  • Funding Research reported in this publication was supported by the National Cancer Institute under Award Number U54CA180905 (AL/Pentz) and by the National Institute on Drug Abuse Award Number K24DA048160 (AL).

  • Disclaimer The funding agency had no role in the design and conduct of the study; collection, management, analysis and interpretation of the data; preparation, review or approval of the manuscript; and decision to submit the manuscript for publication.

  • Competing interests None declared.

  • Provenance and peer review Not commissioned; externally peer reviewed.

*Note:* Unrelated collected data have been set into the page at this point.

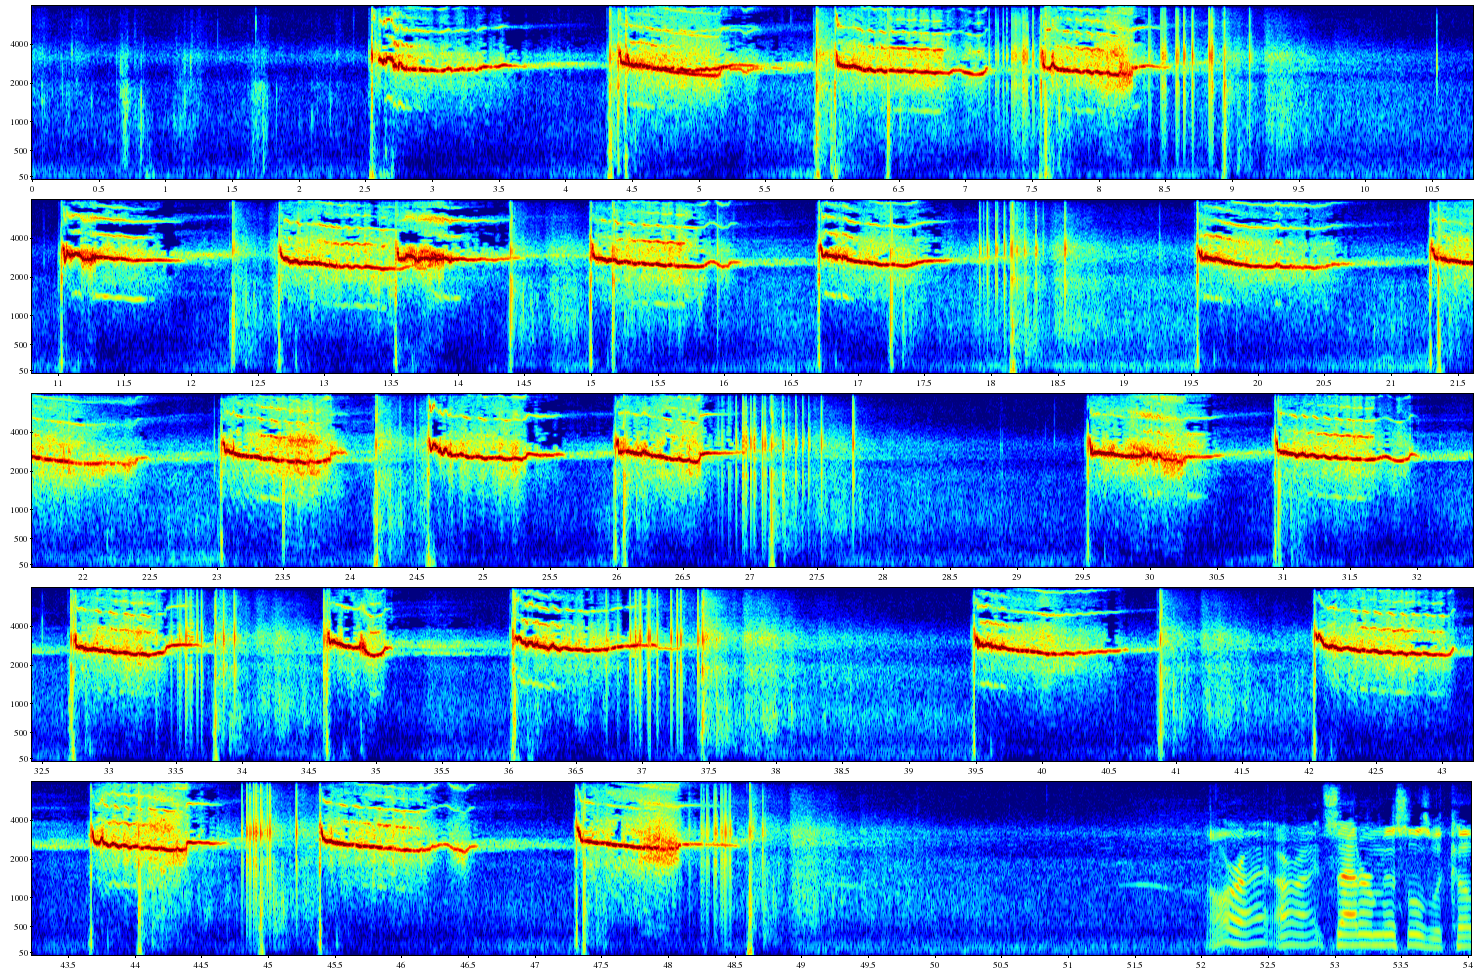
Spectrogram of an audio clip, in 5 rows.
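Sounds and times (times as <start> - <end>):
whistling firework missiles: 2.5 - 10.1, 10.9 - 28.5, 29.4 - 50.5
firework pops: 12.2 - 16.1, 21.3 - 25.3, 36.0 - 38.5, 39.5 - 46.6, 47.3 - 49.8.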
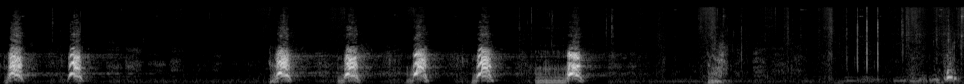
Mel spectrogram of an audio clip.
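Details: German Shepherd of Czechoslovakian lines, 125 lb, encountering a groundhog: two quick barks, a silent gap, four regular barks and one more, followed by scuffling and rustling noises outdoors.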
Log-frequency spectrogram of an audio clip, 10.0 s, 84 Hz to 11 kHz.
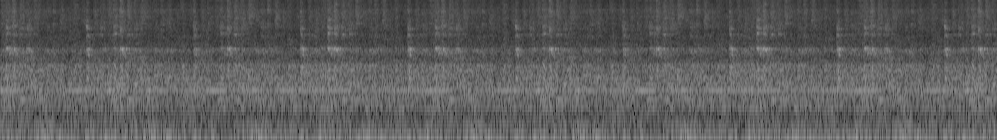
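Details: GE 7FDL16 diesel at even lower idle: deep, even, unhurried rumble with a slow steady beat, no knocks or misses; running normally.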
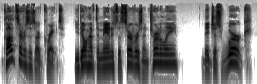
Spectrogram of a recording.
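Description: A man's voice: mid-range voice, big pitch swings, normal speed, darkish tone, no room sound, studio quality. A man co-hosting a podcast, telling stories in a rambling, self-deprecating way. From United States. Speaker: podcast co-host. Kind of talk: casual chat.

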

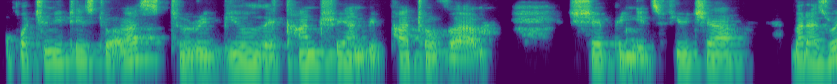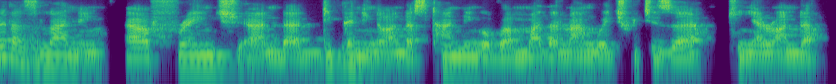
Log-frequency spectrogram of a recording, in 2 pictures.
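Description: Low-voiced man. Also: steady tone, a bit bright, rough recording. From Uganda. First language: Luganda. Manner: measured, pauses often with "uh". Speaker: guest. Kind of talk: interview conversation.

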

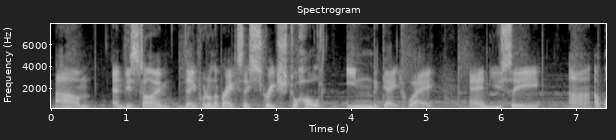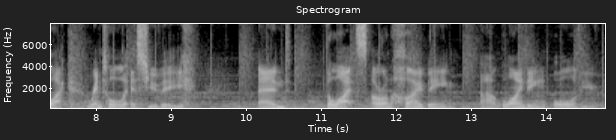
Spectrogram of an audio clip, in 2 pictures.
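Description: A man with a fairly low voice acts as game master for an improvised audio drama. He builds scenes aloud in descriptive narration, with faint music playing underneath. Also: level tone, slow pace.

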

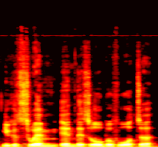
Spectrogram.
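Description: A man's voice: deep voice, little pitch movement, moderate pace, darkish tone. A man co-hosting a podcast, chatting casually about a video game. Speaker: podcast co-host. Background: background music.

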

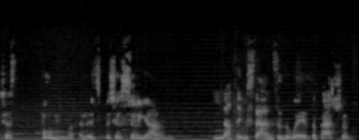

  • Supplemental material This content has been supplied by the author(s). It has not been vetted by BMJ Publishing Group Limited (BMJ) and may not have been peer-reviewed. Any opinions or recommendations discussed are solely those of the author(s) and are not endorsed by BMJ. BMJ disclaims all liability and responsibility arising from any reliance placed on the content. Where the content includes any translated material, BMJ does not warrant the accuracy and reliability of the translations (including but not limited to local regulations, clinical guidelines, terminology, drug names and drug dosages), and is not responsible for any error and/or omissions arising from translation and adaptation or otherwise.